ACMA found that the segment contained a detailed description of the suicide method, and was not straightforward in its presentation of the facts. ACMA also found that while the segment contained a warning, it did not precede the segment, as the code requires.

‘Reports about suicide pose complex issues for the media,’ said Chris Chapman, ACMA Chairman. ‘While there are legitimate public interest reasons for covering certain incidents in news and current affairs programs, extreme care must be taken to ensure that stories of this nature do not inadvertently encourage vulnerable members of the community to imitate the behaviour.

 

‘For this reason, in addition to requiring that there be a legitimate public interest reasons for broadcasting such a report, the code also imposes restrictions on the way the subject matter is treated.’

Nine has advised ACMA that it will incorporate the findings in its regular training program for staff. As well as asking Nine to ensure that any future reports about suicide comply with the code, ACMA has also recommended to Nine that relevant help line numbers be provided as part of such reports so viewers have access to support if required.

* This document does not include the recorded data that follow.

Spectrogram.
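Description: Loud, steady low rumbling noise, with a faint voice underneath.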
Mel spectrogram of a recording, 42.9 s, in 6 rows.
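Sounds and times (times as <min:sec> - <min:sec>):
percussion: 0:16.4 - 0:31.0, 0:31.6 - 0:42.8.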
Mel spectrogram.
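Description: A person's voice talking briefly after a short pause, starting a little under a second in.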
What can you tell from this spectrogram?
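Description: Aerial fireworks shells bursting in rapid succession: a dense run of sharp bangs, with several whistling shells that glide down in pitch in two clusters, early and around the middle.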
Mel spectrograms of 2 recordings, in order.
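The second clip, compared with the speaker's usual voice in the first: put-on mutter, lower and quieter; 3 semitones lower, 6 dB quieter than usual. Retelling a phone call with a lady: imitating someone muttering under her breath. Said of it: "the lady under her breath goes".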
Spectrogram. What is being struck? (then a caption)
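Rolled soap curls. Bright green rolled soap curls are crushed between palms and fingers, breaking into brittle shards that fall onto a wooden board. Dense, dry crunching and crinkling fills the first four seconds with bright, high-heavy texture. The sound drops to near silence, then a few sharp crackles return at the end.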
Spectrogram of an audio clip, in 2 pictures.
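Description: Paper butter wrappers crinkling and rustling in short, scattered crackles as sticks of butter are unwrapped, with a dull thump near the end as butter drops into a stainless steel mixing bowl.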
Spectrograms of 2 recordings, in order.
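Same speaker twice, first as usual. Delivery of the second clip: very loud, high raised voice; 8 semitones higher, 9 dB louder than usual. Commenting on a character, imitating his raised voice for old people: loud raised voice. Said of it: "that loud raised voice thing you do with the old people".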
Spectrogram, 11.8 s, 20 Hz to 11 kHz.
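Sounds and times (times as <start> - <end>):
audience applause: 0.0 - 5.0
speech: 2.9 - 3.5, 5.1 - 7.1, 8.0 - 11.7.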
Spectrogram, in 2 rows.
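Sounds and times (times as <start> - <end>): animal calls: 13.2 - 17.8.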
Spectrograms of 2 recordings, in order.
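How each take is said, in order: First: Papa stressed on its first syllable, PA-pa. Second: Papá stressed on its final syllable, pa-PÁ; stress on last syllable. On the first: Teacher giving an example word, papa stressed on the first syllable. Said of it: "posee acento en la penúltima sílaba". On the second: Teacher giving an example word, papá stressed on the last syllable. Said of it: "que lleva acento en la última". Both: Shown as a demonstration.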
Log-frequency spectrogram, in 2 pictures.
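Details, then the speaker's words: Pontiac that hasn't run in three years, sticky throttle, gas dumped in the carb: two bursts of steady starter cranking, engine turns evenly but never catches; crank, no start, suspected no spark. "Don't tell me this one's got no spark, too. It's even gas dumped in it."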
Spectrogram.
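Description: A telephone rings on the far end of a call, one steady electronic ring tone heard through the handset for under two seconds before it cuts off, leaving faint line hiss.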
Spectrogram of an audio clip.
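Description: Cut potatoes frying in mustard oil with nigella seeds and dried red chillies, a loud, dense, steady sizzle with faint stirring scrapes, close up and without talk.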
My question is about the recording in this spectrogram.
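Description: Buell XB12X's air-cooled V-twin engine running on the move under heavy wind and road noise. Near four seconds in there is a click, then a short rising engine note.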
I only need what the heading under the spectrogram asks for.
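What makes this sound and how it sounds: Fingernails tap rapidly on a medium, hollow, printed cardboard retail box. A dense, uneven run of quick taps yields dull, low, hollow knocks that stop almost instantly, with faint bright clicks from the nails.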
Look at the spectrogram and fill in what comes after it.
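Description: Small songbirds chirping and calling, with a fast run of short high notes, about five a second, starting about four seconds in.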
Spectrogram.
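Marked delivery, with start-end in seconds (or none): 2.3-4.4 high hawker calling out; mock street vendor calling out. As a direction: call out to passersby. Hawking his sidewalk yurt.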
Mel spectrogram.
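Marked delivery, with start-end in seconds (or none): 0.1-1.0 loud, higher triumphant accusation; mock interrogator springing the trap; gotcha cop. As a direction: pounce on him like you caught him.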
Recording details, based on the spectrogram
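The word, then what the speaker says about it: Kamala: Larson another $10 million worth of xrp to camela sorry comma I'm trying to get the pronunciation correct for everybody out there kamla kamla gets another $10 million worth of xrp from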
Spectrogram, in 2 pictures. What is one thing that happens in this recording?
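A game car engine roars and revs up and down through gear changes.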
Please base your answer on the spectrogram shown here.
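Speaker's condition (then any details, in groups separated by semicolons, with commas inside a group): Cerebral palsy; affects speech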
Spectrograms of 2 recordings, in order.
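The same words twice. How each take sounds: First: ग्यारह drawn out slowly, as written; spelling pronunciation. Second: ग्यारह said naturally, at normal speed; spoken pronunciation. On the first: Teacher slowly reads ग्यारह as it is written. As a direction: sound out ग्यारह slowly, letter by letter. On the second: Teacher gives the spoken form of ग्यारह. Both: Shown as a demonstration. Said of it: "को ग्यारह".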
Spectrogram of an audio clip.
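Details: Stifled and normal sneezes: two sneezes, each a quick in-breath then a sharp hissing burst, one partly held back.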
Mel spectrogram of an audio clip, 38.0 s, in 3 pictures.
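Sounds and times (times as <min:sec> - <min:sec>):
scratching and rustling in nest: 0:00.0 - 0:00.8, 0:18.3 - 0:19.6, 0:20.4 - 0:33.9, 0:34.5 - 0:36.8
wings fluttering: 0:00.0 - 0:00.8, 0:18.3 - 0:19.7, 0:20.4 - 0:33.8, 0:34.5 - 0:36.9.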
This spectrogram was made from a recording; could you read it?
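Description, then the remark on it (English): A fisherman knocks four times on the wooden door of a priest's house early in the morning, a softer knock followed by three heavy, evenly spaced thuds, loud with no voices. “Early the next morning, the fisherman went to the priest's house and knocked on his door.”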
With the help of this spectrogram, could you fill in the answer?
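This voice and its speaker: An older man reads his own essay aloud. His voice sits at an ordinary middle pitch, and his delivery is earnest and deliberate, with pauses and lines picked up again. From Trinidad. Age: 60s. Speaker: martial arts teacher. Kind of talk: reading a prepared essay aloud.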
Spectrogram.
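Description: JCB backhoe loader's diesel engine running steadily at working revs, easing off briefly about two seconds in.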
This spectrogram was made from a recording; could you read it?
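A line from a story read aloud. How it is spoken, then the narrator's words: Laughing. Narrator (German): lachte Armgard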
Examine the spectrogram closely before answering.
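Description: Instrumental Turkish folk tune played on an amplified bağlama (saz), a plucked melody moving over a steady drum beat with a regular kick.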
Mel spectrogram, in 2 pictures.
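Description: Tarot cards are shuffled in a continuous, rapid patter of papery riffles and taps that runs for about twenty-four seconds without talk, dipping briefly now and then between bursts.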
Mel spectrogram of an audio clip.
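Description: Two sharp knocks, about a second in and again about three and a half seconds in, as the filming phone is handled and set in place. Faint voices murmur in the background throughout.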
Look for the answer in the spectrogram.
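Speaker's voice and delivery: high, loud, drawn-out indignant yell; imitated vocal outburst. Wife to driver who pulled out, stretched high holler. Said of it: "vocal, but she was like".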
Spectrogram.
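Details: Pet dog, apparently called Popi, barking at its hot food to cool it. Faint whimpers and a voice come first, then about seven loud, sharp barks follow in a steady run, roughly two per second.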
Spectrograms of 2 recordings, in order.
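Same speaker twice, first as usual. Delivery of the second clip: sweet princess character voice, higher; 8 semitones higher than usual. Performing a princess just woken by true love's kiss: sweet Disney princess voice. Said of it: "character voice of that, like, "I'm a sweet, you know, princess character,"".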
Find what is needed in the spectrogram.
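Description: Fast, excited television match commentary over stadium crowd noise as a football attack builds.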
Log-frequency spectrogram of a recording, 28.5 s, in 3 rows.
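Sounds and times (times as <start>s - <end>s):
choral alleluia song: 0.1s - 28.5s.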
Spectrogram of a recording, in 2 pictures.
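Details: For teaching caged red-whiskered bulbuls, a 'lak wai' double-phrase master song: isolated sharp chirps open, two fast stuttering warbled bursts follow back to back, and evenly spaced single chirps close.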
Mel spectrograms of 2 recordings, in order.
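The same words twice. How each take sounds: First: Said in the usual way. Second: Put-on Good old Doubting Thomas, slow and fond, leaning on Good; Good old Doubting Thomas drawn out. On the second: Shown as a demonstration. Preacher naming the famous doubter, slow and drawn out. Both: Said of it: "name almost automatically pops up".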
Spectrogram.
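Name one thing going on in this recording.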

ACMA will be encouraging all broadcasters to consider such an approach to ensure that vulnerable viewers are made aware of help available to them when incidents of suicide are reported.